But in Northern Ireland, abortion remains basically illegal,
The Stormont Justice Minister has tried to legalise terminations
in cases where the foetus has a fatal abnormality.
But other politicians wouldn't agree.
He thinks there could be a change after the elections to the Northern
The reality is we cannot continue to assume that people catching
planes to England will solve the problems of Northern Ireland.
Limited changes have been talked about, but none of main political
parties here are in favour of bringing the law into line with
Events like the recent prosecution generate strong feelings on both
London's Savile Row is known worldwide for its famous suits
Today history was made when for the first time
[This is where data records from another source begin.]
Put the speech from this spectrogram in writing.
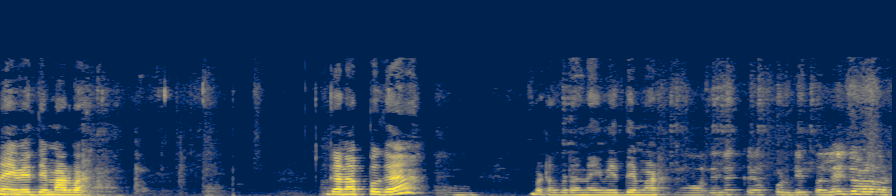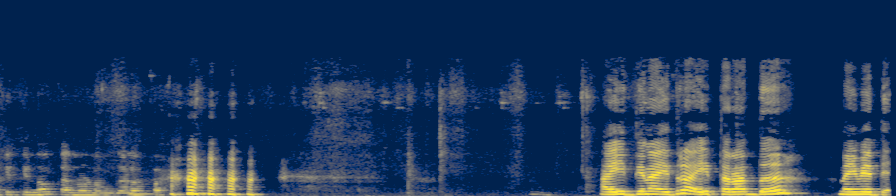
ನೈವೇದ್ಯ ಮಾಡ್ವಾ. ಗಣಪಗ ಬಡ ಬಡ ನೈವೇದ್ಯ ಮಾಡಿ. ಪುಂಡಿ ಪಲ್ಲೆ ಜೋಳ ರೊಟ್ಟಿ ತಿನ್ನೋ ಕನ್ನೋ ನಮ್ ಗಣಪ. ಐದ್ ದಿನ ಇದ್ರು ಐದ್ ತರದ್ದು ನೈವೇದ್ಯ.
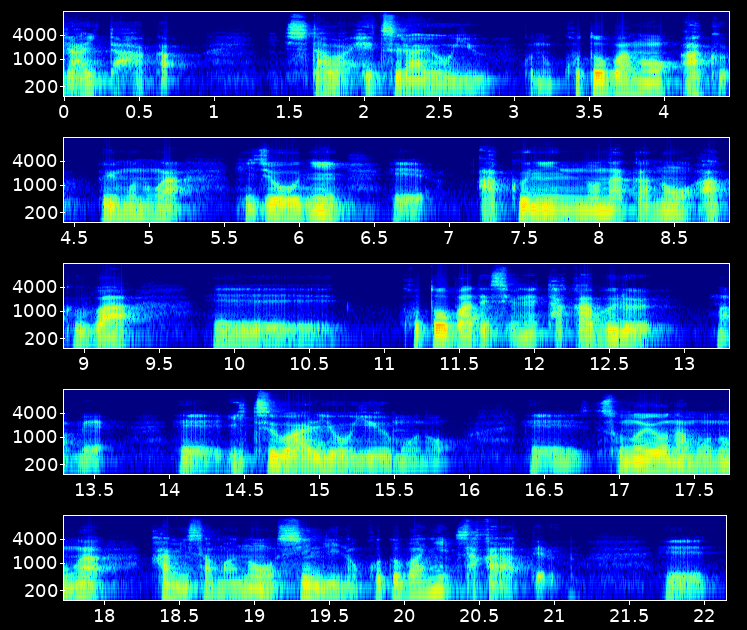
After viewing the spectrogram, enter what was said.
開いた墓下はへつらいを言うこの言葉の悪というものが非常に、えー、悪人の中の悪は、えー、言葉ですよね高ぶる、まあ、目、えー、偽りを言うもの、えー、そのようなものが神様の真理の言葉に逆らっている。えー、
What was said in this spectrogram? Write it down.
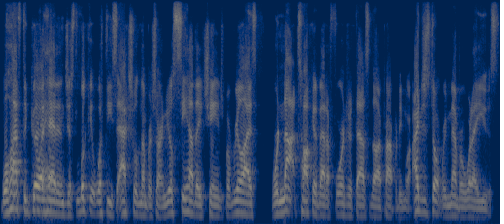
we'll have to go ahead and just look at what these actual numbers are, and you'll see how they change. But realize we're not talking about a four hundred thousand dollar property anymore. I just don't remember what I used,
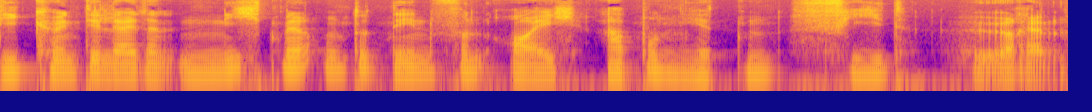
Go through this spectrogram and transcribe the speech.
die könnt ihr leider nicht mehr unter den von euch abonnierten Feed hören.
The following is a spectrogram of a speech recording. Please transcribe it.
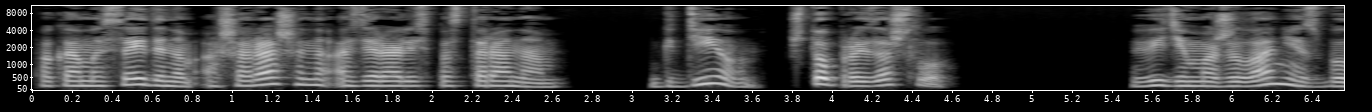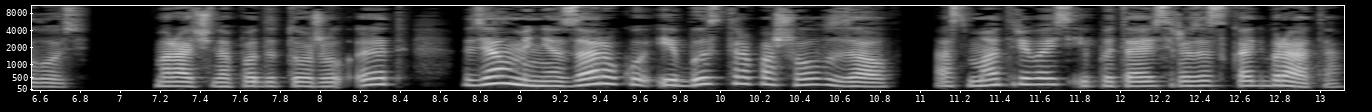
пока мы с Эйденом ошарашенно озирались по сторонам. «Где он? Что произошло?» «Видимо, желание сбылось», — мрачно подытожил Эд, взял меня за руку и быстро пошел в зал, осматриваясь и пытаясь разыскать брата.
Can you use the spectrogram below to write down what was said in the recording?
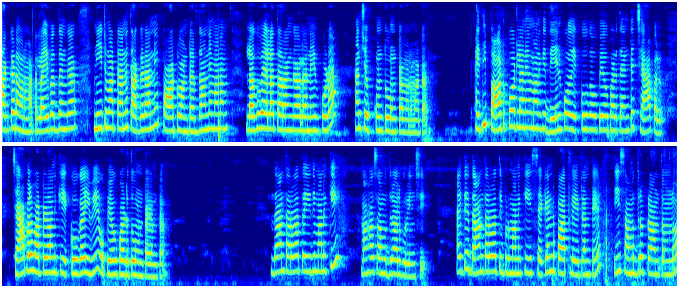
తగ్గడం అనమాట లయబద్ధంగా నీటి మట్టాన్ని తగ్గడాన్ని పాటు అంటారు. దాన్ని మనం లఘువేళ తరంగాలు అనేవి కూడా అని చెప్పుకుంటూ ఉంటాం అనమాట ఇది పాటుపోట్లు అనేవి మనకి దేనికో ఎక్కువగా ఉపయోగపడతాయంటే చేపలు. చేపలు పట్టడానికి ఎక్కువగా ఇవి ఉపయోగపడుతూ ఉంటాయంట. దాని తర్వాత ఇది మనకి మహాసముద్రాల గురించి. అయితే దాని తర్వాత ఇప్పుడు మనకి సెకండ్ పార్ట్లో ఏంటంటే ఈ సముద్ర ప్రాంతంలో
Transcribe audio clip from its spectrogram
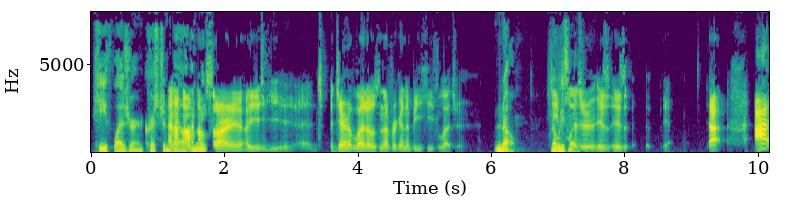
Heath Ledger and Christian And Bale. I, I I'm, mean, I'm sorry, uh, I- Jared Leto's never going to be Heath Ledger. no, No, Heath not. Ledger is is. I, I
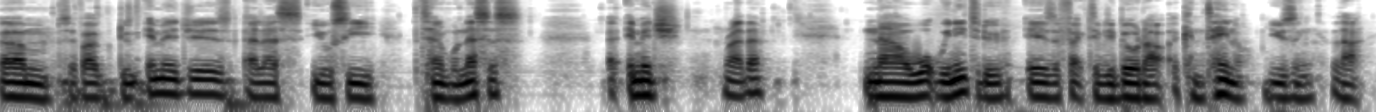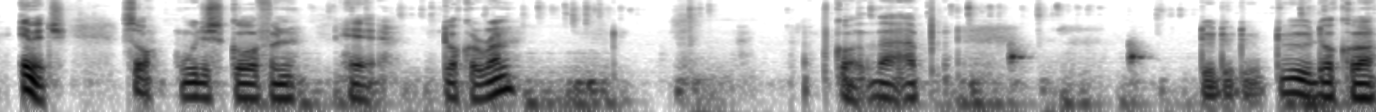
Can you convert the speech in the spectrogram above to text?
Um, so if I do images, ls, you'll see the Tenable Nessus uh, image right there. Now what we need to do is effectively build out a container using that image. So we'll just go off and hit docker run. I've Got that up. Do, do, do, do, docker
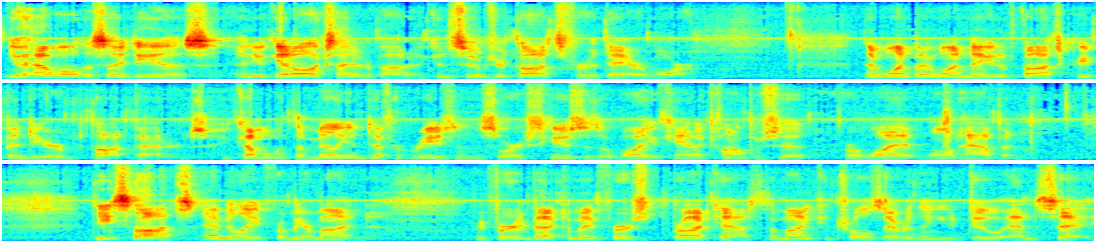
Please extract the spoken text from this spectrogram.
you have all this ideas and you get all excited about it. It consumes your thoughts for a day or more. Then one by one, negative thoughts creep into your thought patterns. You come up with a million different reasons or excuses of why you can't accomplish it or why it won't happen. These thoughts emulate from your mind. Referring back to my first broadcast, the mind controls everything you do and say.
in over 200 years a shop was opened by a female master tailor.
For 170 years, it's meant quality, tradition
I'm the first female master craftsmen to have a business
on Savile Row, and the first woman to have their own name
above the door, so yes, I think that's quite something.
Kathryn Sargent learned her skills on Savile Row.
Born in Leeds, the day she first visited London's home of tailoring,
All the tailors look like clubs, almost.
They have beautiful uniforms and garments in the windows,
so I was determined and I thought this is where I would like to work.
Introducing the best dressed street in the world.
Savile Row was founded here by the first and most famous
So now Henry Poole has a new female neighbour.
And chief cutter Philip Parker remembers her well.
She was the one female among a number of young men...
I did try, but, you know, that's the way it goes.
And while Kathryn Sargent is the first on the Row,
What used to be a men-only world is changing fast.
Next the weather - but for now from me and the rest